Two young girls are dealt a harsh blow by fate when they take a night train from Germany to Italy and cross paths with two thugs and a psychotic nymphomaniac. What follows is a gruelling night of degradation, rape and murder. In another twist of fate the murderous trio eventually encounter the parents of one of the girls. When the realisation of their daughter’s ghastly fate onboard the night train occurs, the parents’ exact bloody revenge…

A loose reworking of Wes Craven’s groundbreaking grit-fest, Last House on the Left, and therefore Ingmar Bergman’s The Virgin Spring, Lado’s outing is a much more stylish, polished affair, raising it to a loftier status than its American predecessor. While Craven featured grimy realism, Lado opts for cinematic flair tha…

The Werewolf and The Yeti

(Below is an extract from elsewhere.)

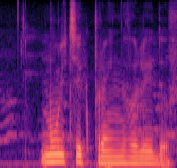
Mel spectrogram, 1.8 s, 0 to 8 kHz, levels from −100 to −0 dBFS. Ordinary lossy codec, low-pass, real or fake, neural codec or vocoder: none; none; real; none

Paul Naschy (born Jacinto Molina Alvarez) is a cult icon and one of the most significant figures in the history of Spanish Horror cinema. He is best known for his twelve “Hombre Lobo” movies, featuring the tragic werewolf character, Waldemar Daninsky (played by Naschy himself). The Werewolf and The Yeti AKA Night of the Howling Beast AKA Curse of the Beast AKA Hall of the Mountain King (!), is the eighth in the series, and was directed by Spanish exploitation devotee, Miguel Iglesias, under the alias M.I. Bonns. Made at a time when Spanish horror films were starting to fade out of popularity after their ‘Golden Age’ in the early Seventies, The Werewolf And The Yeti would be the last Daninsky picture for several years, until Naschy returned in 1980 with El Retorno del Hombre Lobo/Return of the Wolf Man; one of his own personal favourites.

The Werewolf And The Yeti’s pre-cert VHS release was banned in the UK by the BBFC under the Video Recordings Act of 1984, and was featured on the “Vi…